Background: Research consistently indicates that individuals with psychiatric disorders smoke at rates substantially higher than those of the general population. In accord with evidence that the majority of smokers with psychiatric disorders express a desire to quit smoking, the VHA has been a national leader for integration of smoking-cessation services in health care settings, and increasingly is addressing tobacco use among veterans with psychiatric disorders. However, rates of treatment utilization by veteran smokers with psychiatric disorders are low. This is of particular concern as existing research with psychiatric populations indicates that treatment approaches found effective for the general population, including both behavioral and pharmacologic intervention, are also effective for smokers with psychiatric disorders. Although a majority of motivated smokers may attempt to quit on their own, putting smokers in contact with structured treatments will likely improve odds of success. As such, engaging smokers with psychiatric disorders in formal treatment for tobacco cessation is an issue of particular importance and relevance to VA. The current project is the first to develop an intervention specifically designed to enhance the utilization of smoking cessation treatment by veterans with psychiatric disorders.
Objectives:The objective of this research project was to develop a brief intervention delivered by telephone to facilitate engagement in evidence-based tobacco cessation treatment. Treatment development was informed by adaptation of an existing, in-person, protocol and incorporating qualitative evaluation of factors that promote or impede participation in tobacco cessation treatment by veterans with psychiatric disorders. The resulting intervention protocol and manual is being utilized in a pilot clinical trial.
Methods: This was a qualitative treatment development project utilizing a sequential design where information from successive phases was used to refine intervention content and delivery. Included were 26 cigarette smoking veterans with psychiatric disorders. Participants were primarily recruited from individuals referred for outpatient tobacco cessation treatment in the VA San Diego Healthcare System (VASDHS). We adapted a treatment engagement intervention developed for tobacco users hospitalized for depression. Adaptation of the treatment engagement intervention for telephone delivery was informed by a qualitative study. The initial phase of the study aimed to obtain veteran perceptions of factors that either facilitate or serve as obstacles to participating in tobacco cessation treatment. The original design was to conduct a series of focus groups. A qualitative interview script for was developed and refined over time based on input by the study investigators. It proved difficult to schedule focus groups at times that accommodated veterans, resulting in few participants attending each. We completed 5 focus groups with a total of 11 participants after which we switched to conducting individual qualitative interviews. We completed 11 individual interviews. Information from the qualitative interviews was utilized to adapt the existing treatment engagement intervention, yielding a pilot protocol and manual. The final phase of the study consisted of pilot implementation of the intervention along with telephone "callback" interviews to refine intervention content. Four pilot interviews were conducted, with feedback incorporated in the protocol after each callback interview.
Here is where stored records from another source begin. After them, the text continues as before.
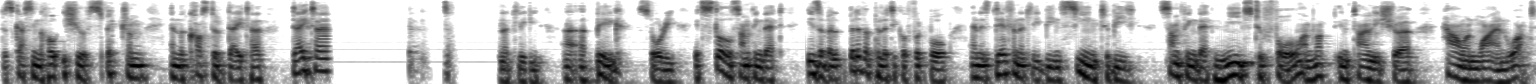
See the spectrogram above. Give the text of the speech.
discussing the whole issue of spectrum and the cost of data. Data is definitely a big story. It's still something that is a bit of a political football and has definitely been seen to be something that needs to fall. I'm not entirely sure how and why and what.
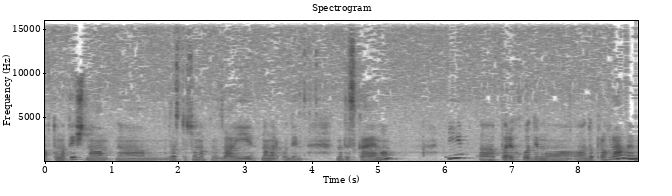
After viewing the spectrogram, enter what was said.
автоматично е, застосунок назвав її номер 1. Натискаємо і е, переходимо е, до програми.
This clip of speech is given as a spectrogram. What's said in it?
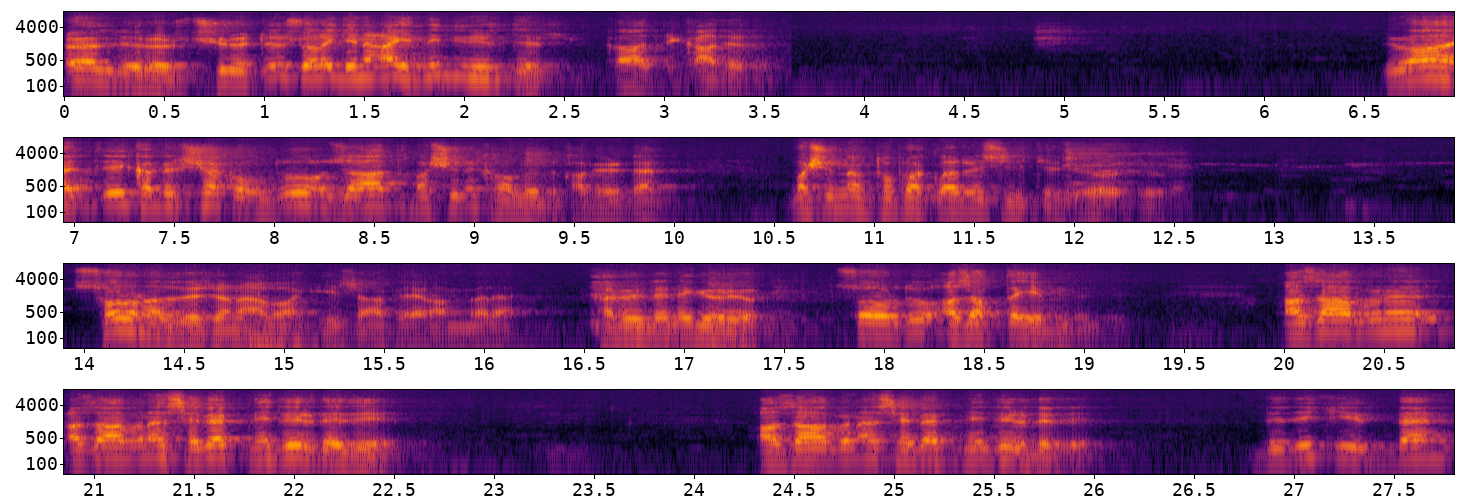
öldürür, çürütür, sonra yine aynı diriltir. Kadir, kadirdir. Dua etti, kabir şak oldu. Zat başını kaldırdı kabirden. Başından topraklarını silkeliyordu. Sor ona dedi Cenab-ı Hak İsa Peygamber'e. Kabirde ne görüyor? Sordu, azaptayım dedi. Azabını, azabına sebep nedir dedi. Azabına sebep nedir dedi. Dedi ki ben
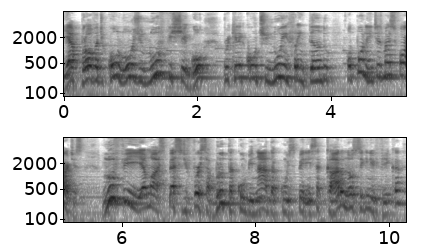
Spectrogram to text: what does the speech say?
E é a prova de quão longe Luffy chegou, porque ele continua enfrentando oponentes mais fortes. Luffy é uma espécie de força bruta combinada com experiência. Claro, não significa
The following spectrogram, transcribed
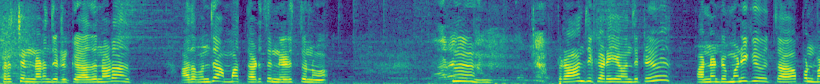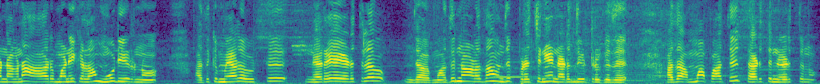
பிரச்சனை நடந்துட்டுருக்கு அதனால அதை வந்து அம்மா தடுத்து நிறுத்தணும். ம். பிராஞ்சி கடையை வந்துட்டு பன்னெண்டு மணிக்கு ஓப்பன் பண்ணாங்கன்னா ஆறு மணிக்கெல்லாம் மூடிடணும். அதுக்கு மேலே விட்டு நிறைய இடத்துல இந்த மதுனால தான் வந்து பிரச்சனையே நடந்துகிட்டு இருக்குது. அதை அம்மா பார்த்து தடுத்து நிறுத்தணும்.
The final protocol and manual was produced with input from study investigators and our motivational interviewing consultant, with a focus on incorporating opportunities for the veteran to be heard and provide input during the course of the intervention.
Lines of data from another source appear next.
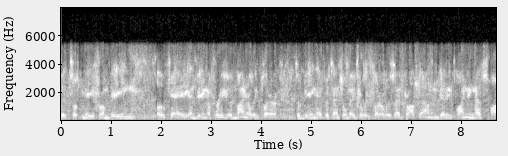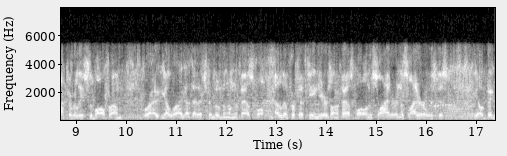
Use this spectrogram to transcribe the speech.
that took me from being okay and being a pretty good minor league player to being a potential major league player was that drop down and getting finding that spot to release the ball from where I you know where I got that extra movement on the fastball. I lived for 15 years on a fastball and a slider and the slider was just you know big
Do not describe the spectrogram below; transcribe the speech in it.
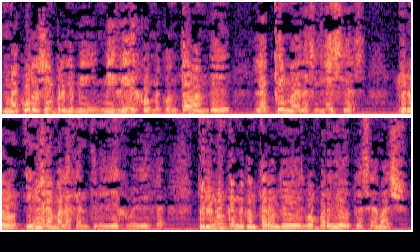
me acuerdo siempre que mis viejos me contaban de la quema de las iglesias, pero y no era mala gente mi viejo, mi vieja, pero nunca me contaron del bombardeo de Plaza de Mayo.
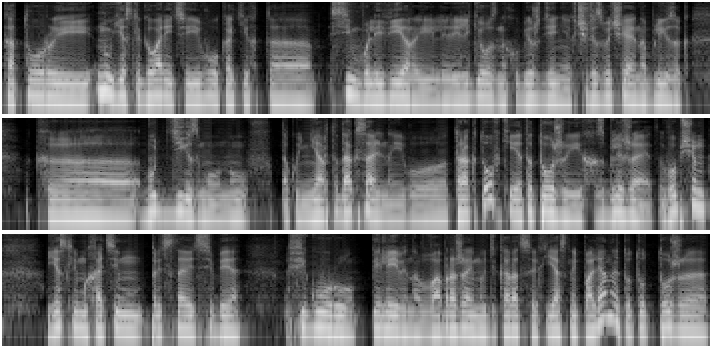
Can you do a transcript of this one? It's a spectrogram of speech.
который, ну, если говорить о его каких-то символе веры или религиозных убеждениях, чрезвычайно близок к буддизму, ну, в такой неортодоксальной его трактовке, это тоже их сближает. В общем, если мы хотим представить себе фигуру Пелевина в воображаемых декорациях Ясной Поляны, то тут тоже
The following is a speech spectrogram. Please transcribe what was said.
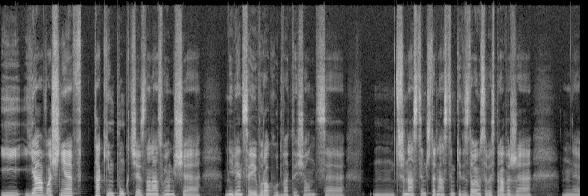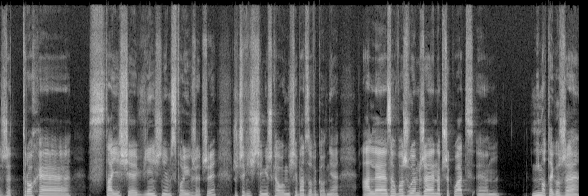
I ja właśnie w takim punkcie znalazłem się mniej więcej w roku 2013-2014, kiedy zdałem sobie sprawę, że Mm, że trochę staje się więźniem swoich rzeczy. Rzeczywiście mieszkało mi się bardzo wygodnie, ale zauważyłem, że na przykład mimo tego, że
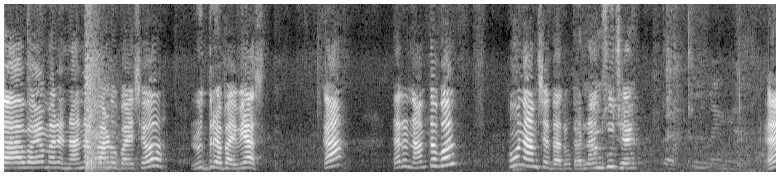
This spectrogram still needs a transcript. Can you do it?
આ ભાઈ અમારા નાના ભાણુભાઈ છે. રુદ્રભાઈ વ્યાસ. કા? તારું નામ તો બોલ. શું નામ છે તારું? તારું નામ શું છે? હે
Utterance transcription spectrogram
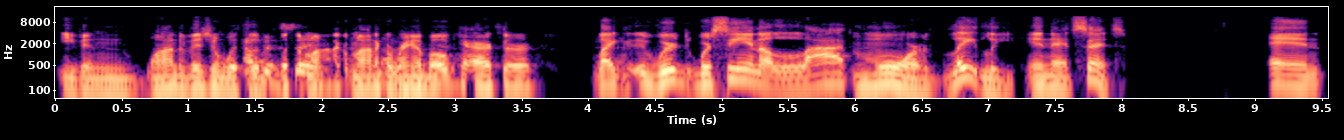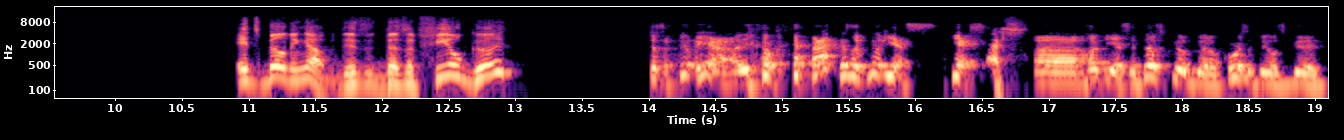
even WandaVision with the, with the Monica, Monica Rambeau character. Like we're we're seeing a lot more lately in that sense, and it's building up. Does it, does it feel good? Does it feel? Yeah. does it feel? Yes. Yes. Yes. Uh, yes. It does feel good. Of course, it feels good.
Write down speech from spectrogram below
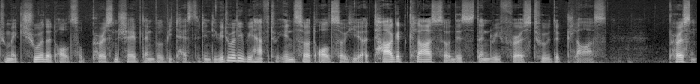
to make sure that also person shape then will be tested individually, we have to insert also here a target class. So this then refers to the class person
Findings/Results: We successfully developed a veteran-centered smoking cessation treatment engagement intervention; the study yielded a protocol and manual for telephone delivery of the motivationally tailored intervention. Veteran feedback was critical in informing development of the protocol. Key findings were: 1) Veterans expressed concerns regarding feeling pressured to quit even if they weren't ready to do so; this feedback led to structuring the intervention with a more open and collaborative approach when contacting veterans (e.g., not assuming they were ready to quit, asking the smoker whether they planned on making any changes and highlighting their role in setting any change goals); 2) Veterans noted they at times felt like when they were contacted by the smoking cessation clinic the staff were reading from a script and were not interested in listening to them. In response we have incorporated client-centered motivational interviewing techniques throughout the protocol. This approach focuses on obtaining input, listening to the veterans, and using summaries and reflection to ensure that they know they are being heard. As such, discussion of treatment proceeds collaboratively rather than being prescriptive. After discussing their goals for change, assets and obstacles for engaging in smoking cessation, and motivations for change, veterans are briefly presented with an overview of available smoking cessation resources. Veterans are then asked if any of the treatment options seem like a good fit for them. If the veteran is unsure or the intervention selected does not seem like a good fit, permission is asked to provide advice, including a rationale (why the recommended approach might be appropriate for the veteran) and a recommended plan of action (when and where the veteran might engage in assistance for quitting smoking). These components of the treatment protocol were received positively by veterans participating in the pilot intervention sessions.
Impact: By developing a veteran-centered tobacco cessation treatment engagement intervention we anticipate increasing the proportion of cessation attempts by veterans with psychiatric disorders that will be supported by evidence-based treatment. Quit attempts supported by evidence-based treatment are expected to yield higher rates of cessation, thereby reducing associated negative consequences of cigarette smoking.
None at this time.
Mental, Cognitive and Behavioral Disorders, Substance Abuse and Addiction
Addictive Disorders, Substance Use and Abuse, Telemedicine/Telehealth